Cirencester at War is a pictoral record of the main events of the Second World War as they impacted on the town of Cirencester and its surrounding district. Illustrated with over 200 old photographs and documents, Cirencester at War gives an insight into wartime life with its tragedy, heroism, austerity and humour. With over thirty military establishments within a 12-mile radius, from the `Piggeries' at Poulton to the US 15th Hospital Center at Stratton, the combat element was well represented. The civillian population showed their resilience through the restrictions of rationing, the blackout and other privations that continued long after hostilities had ceased. Families from all levels of society learned once again how to cope with tragedy as they had some twenty or so years before. There were few major events that did not impinge on the town itself or the surrounding area, or individuals and families not affected by that extraordinary period in our country's history. It was perhaps the period that made the most changes to the town and population during the twentieth century.
As those who lived through the war dimish in number, we do well to remember those who did so much to secure the peace we take for granted, a peace which in today's world seems rather fragile.
Peter Grace was born in Cirencester and is a founding member of the Living Memory Historical Association.

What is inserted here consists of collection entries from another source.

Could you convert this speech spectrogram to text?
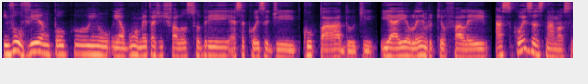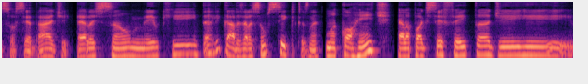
envolvia um pouco, em, em algum momento a gente falou sobre essa coisa de culpado, de... E aí eu lembro que eu falei, as coisas na nossa sociedade, elas são meio que interligadas, elas são cíclicas, né? Uma corrente, ela pode ser feita de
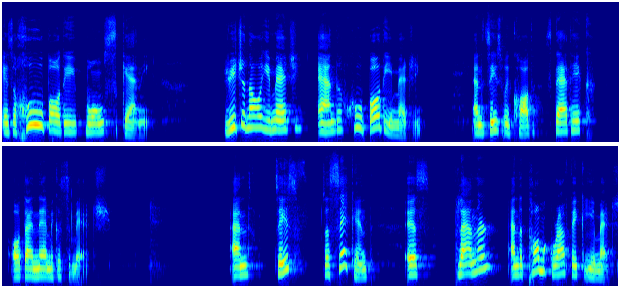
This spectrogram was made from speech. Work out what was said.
is a whole body bone scanning. Regional imaging and whole body imaging. And this we call static or dynamic image. And this, the second, is planar and tomographic image.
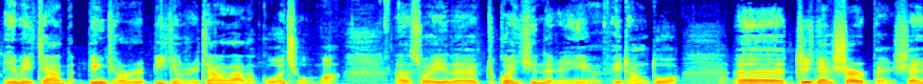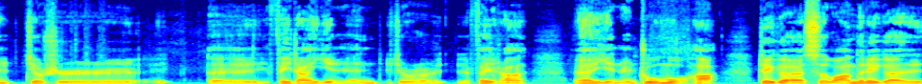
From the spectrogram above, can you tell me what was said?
因为加拿大冰球是毕竟是加拿大的国球嘛，呃，所以呢关心的人也非常多。呃，这件事儿本身就是呃非常引人，就是非常呃引人注目哈。这个死亡的这个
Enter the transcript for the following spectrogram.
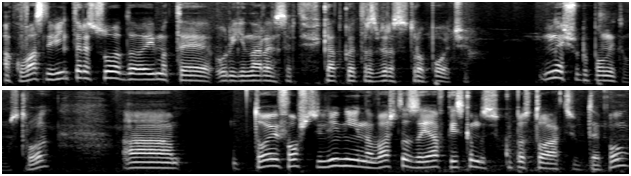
Ако вас не ви интересува да имате оригинален сертификат, който разбира се струва повече, нещо допълнително струва, а, той в общи линии на вашата заявка искам да си купя 100 акции от Apple,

He is a freelance journalist and writes 'The Way We Were', a weekly local history page in the Wilts and Gloucestershire Standard.